=== Section Start ===

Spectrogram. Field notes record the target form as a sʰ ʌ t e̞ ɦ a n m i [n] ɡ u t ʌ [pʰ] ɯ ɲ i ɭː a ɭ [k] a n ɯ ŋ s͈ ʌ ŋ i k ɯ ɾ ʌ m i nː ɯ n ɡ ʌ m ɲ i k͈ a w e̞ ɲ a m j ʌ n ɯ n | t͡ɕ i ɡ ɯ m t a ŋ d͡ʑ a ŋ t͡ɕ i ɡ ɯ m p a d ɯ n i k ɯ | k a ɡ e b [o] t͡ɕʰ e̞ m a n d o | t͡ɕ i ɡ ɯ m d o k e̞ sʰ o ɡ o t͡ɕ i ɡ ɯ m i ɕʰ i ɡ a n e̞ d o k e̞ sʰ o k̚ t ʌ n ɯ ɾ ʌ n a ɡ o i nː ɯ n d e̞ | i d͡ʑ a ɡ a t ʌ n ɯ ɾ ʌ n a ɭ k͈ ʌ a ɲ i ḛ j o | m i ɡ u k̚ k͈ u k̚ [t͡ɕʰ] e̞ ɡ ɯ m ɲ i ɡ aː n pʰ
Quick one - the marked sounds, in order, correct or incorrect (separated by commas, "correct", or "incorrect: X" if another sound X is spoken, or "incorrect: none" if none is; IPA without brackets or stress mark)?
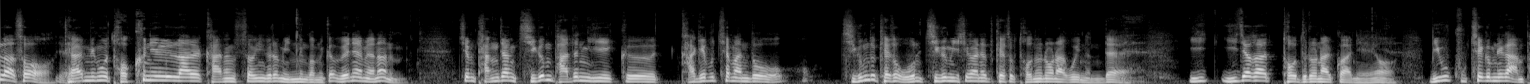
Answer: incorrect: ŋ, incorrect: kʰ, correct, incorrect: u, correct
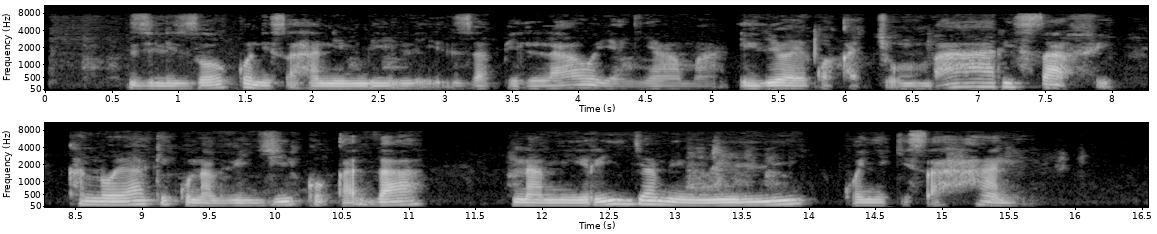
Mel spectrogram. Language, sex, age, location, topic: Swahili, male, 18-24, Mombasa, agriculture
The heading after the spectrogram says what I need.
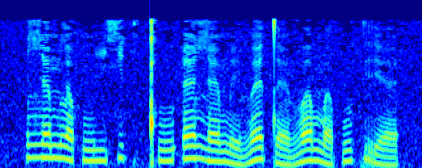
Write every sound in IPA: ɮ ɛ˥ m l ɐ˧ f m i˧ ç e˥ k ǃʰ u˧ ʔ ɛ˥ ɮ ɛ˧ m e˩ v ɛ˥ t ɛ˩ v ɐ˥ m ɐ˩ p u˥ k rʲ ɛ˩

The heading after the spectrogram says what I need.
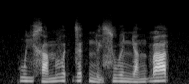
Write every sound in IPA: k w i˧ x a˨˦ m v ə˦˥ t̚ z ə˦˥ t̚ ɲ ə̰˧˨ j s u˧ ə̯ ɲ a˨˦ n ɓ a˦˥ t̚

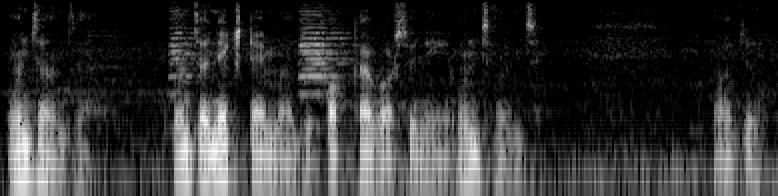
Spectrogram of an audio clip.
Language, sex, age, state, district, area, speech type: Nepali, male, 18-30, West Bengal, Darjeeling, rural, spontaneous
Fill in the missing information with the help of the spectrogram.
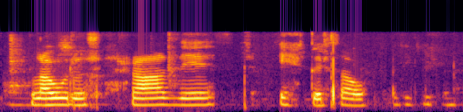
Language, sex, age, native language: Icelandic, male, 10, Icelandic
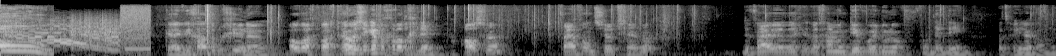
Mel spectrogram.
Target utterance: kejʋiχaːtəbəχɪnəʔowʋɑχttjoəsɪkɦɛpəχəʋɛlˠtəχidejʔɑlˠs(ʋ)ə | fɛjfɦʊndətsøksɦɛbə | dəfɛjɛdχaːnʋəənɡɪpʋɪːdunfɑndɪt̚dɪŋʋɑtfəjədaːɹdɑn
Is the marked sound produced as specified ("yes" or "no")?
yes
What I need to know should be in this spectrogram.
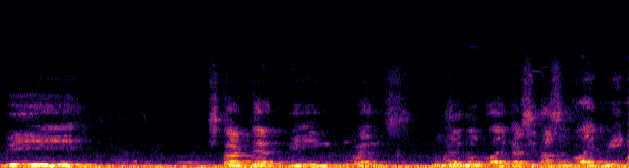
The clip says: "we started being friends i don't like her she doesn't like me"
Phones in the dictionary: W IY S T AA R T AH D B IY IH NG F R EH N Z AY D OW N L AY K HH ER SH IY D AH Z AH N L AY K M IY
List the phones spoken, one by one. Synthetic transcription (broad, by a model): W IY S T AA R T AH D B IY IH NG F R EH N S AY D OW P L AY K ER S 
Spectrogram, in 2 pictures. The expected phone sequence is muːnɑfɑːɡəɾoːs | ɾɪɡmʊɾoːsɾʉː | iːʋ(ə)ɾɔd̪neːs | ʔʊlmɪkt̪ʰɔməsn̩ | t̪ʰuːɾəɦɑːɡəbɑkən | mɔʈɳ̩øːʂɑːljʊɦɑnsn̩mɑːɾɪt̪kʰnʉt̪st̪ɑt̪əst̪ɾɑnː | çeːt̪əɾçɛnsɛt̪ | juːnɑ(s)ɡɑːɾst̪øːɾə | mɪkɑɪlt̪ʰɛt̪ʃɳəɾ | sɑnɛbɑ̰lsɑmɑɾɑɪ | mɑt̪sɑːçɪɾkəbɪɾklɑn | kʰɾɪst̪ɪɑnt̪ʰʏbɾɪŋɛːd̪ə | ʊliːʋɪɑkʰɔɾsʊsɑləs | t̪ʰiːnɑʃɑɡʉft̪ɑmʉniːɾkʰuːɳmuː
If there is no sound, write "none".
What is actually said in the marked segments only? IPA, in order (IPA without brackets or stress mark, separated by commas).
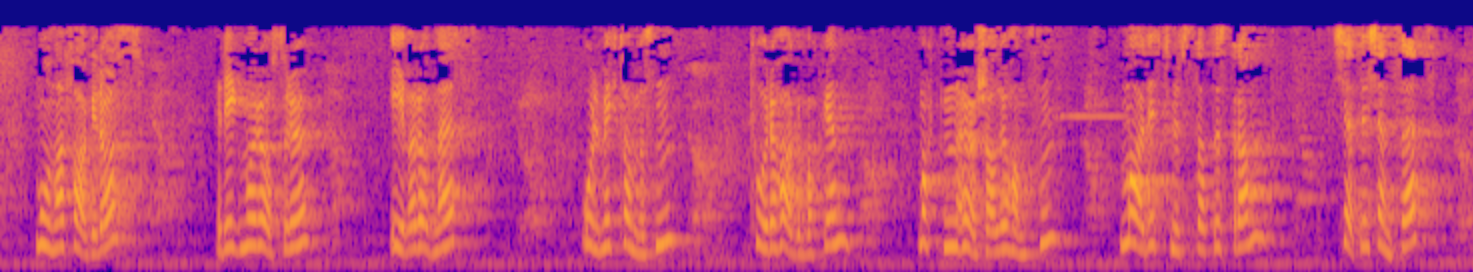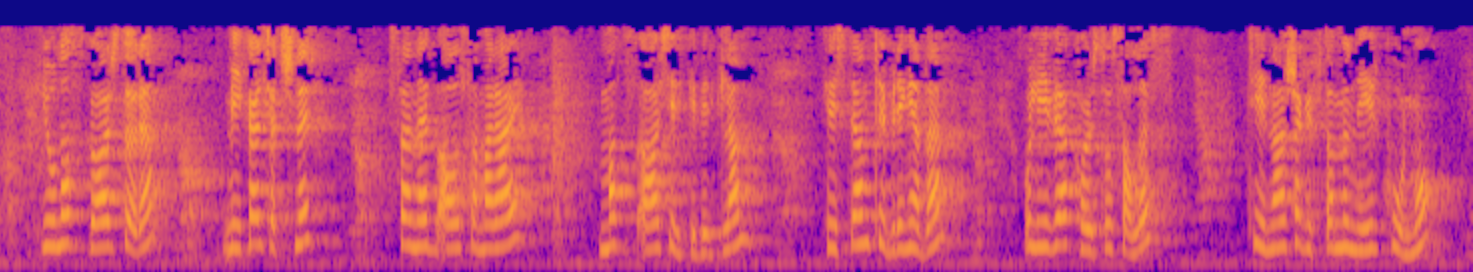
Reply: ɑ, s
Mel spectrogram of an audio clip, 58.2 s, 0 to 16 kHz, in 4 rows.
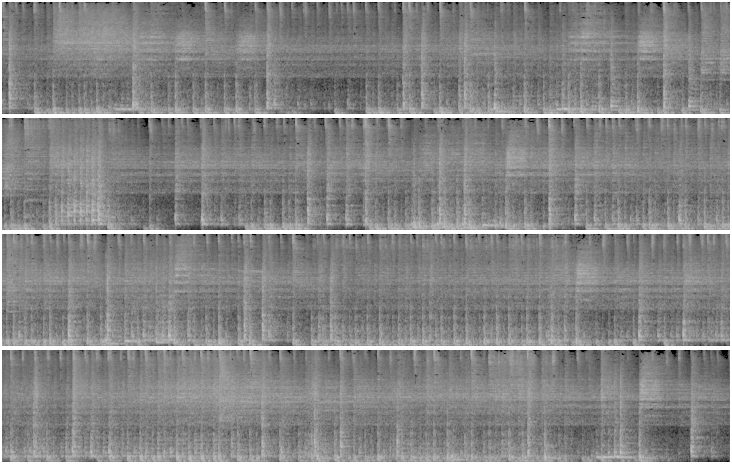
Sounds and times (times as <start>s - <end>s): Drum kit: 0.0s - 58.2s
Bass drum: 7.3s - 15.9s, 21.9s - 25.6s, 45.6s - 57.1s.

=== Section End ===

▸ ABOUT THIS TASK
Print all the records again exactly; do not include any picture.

▸ RESULT BELOW
Spectrogram. Field notes record the target form as a sʰ ʌ t e̞ ɦ a n m i [n] ɡ u t ʌ [pʰ] ɯ ɲ i ɭː a ɭ [k] a n ɯ ŋ s͈ ʌ ŋ i k ɯ ɾ ʌ m i nː ɯ n ɡ ʌ m ɲ i k͈ a w e̞ ɲ a m j ʌ n ɯ n | t͡ɕ i ɡ ɯ m t a ŋ d͡ʑ a ŋ t͡ɕ i ɡ ɯ m p a d ɯ n i k ɯ | k a ɡ e b [o] t͡ɕʰ e̞ m a n d o | t͡ɕ i ɡ ɯ m d o k e̞ sʰ o ɡ o t͡ɕ i ɡ ɯ m i ɕʰ i ɡ a n e̞ d o k e̞ sʰ o k̚ t ʌ n ɯ ɾ ʌ n a ɡ o i nː ɯ n d e̞ | i d͡ʑ a ɡ a t ʌ n ɯ ɾ ʌ n a ɭ k͈ ʌ a ɲ i ḛ j o | m i ɡ u k̚ k͈ u k̚ [t͡ɕʰ] e̞ ɡ ɯ m ɲ i ɡ aː n pʰ
Quick one - the marked sounds, in order, correct or incorrect (separated by commas, "correct", or "incorrect: X" if another sound X is spoken, or "incorrect: none" if none is; IPA without brackets or stress mark)?
Answer: incorrect: ŋ, incorrect: kʰ, correct, incorrect: u, correct
Mel spectrogram. Language, sex, age, location, topic: Swahili, male, 18-24, Mombasa, agriculture
The heading after the spectrogram says what I need.
Write every sound in IPA: ɮ ɛ˥ m l ɐ˧ f m i˧ ç e˥ k ǃʰ u˧ ʔ ɛ˥ ɮ ɛ˧ m e˩ v ɛ˥ t ɛ˩ v ɐ˥ m ɐ˩ p u˥ k rʲ ɛ˩

The heading after the spectrogram says what I need.
Write every sound in IPA: k w i˧ x a˨˦ m v ə˦˥ t̚ z ə˦˥ t̚ ɲ ə̰˧˨ j s u˧ ə̯ ɲ a˨˦ n ɓ a˦˥ t̚

Spectrogram of an audio clip.
Language, sex, age, state, district, area, speech type: Nepali, male, 18-30, West Bengal, Darjeeling, rural, spontaneous
Fill in the missing information with the help of the spectrogram.
Language, sex, age, native language: Icelandic, male, 10, Icelandic
Mel spectrogram.
Target utterance: kejʋiχaːtəbəχɪnəʔowʋɑχttjoəsɪkɦɛpəχəʋɛlˠtəχidejʔɑlˠs(ʋ)ə | fɛjfɦʊndətsøksɦɛbə | dəfɛjɛdχaːnʋəənɡɪpʋɪːdunfɑndɪt̚dɪŋʋɑtfəjədaːɹdɑn
Is the marked sound produced as specified ("yes" or "no")?
yes
What I need to know should be in this spectrogram.
The clip says: "we started being friends i don't like her she doesn't like me"
Phones in the dictionary: W IY S T AA R T AH D B IY IH NG F R EH N Z AY D OW N L AY K HH ER SH IY D AH Z AH N L AY K M IY
List the phones spoken, one by one. Synthetic transcription (broad, by a model): W IY S T AA R T AH D B IY IH NG F R EH N S AY D OW P L AY K ER S 
Spectrogram, in 2 pictures. The expected phone sequence is muːnɑfɑːɡəɾoːs | ɾɪɡmʊɾoːsɾʉː | iːʋ(ə)ɾɔd̪neːs | ʔʊlmɪkt̪ʰɔməsn̩ | t̪ʰuːɾəɦɑːɡəbɑkən | mɔʈɳ̩øːʂɑːljʊɦɑnsn̩mɑːɾɪt̪kʰnʉt̪st̪ɑt̪əst̪ɾɑnː | çeːt̪əɾçɛnsɛt̪ | juːnɑ(s)ɡɑːɾst̪øːɾə | mɪkɑɪlt̪ʰɛt̪ʃɳəɾ | sɑnɛbɑ̰lsɑmɑɾɑɪ | mɑt̪sɑːçɪɾkəbɪɾklɑn | kʰɾɪst̪ɪɑnt̪ʰʏbɾɪŋɛːd̪ə | ʊliːʋɪɑkʰɔɾsʊsɑləs | t̪ʰiːnɑʃɑɡʉft̪ɑmʉniːɾkʰuːɳmuː
If there is no sound, write "none".
What is actually said in the marked segments only? IPA, in order (IPA without brackets or stress mark, separated by commas).
Reply: ɑ, s
Mel spectrogram of an audio clip, 58.2 s, 0 to 16 kHz, in 4 rows.
Sounds and times (times as <start>s - <end>s): Drum kit: 0.0s - 58.2s
Bass drum: 7.3s - 15.9s, 21.9s - 25.6s, 45.6s - 57.1s.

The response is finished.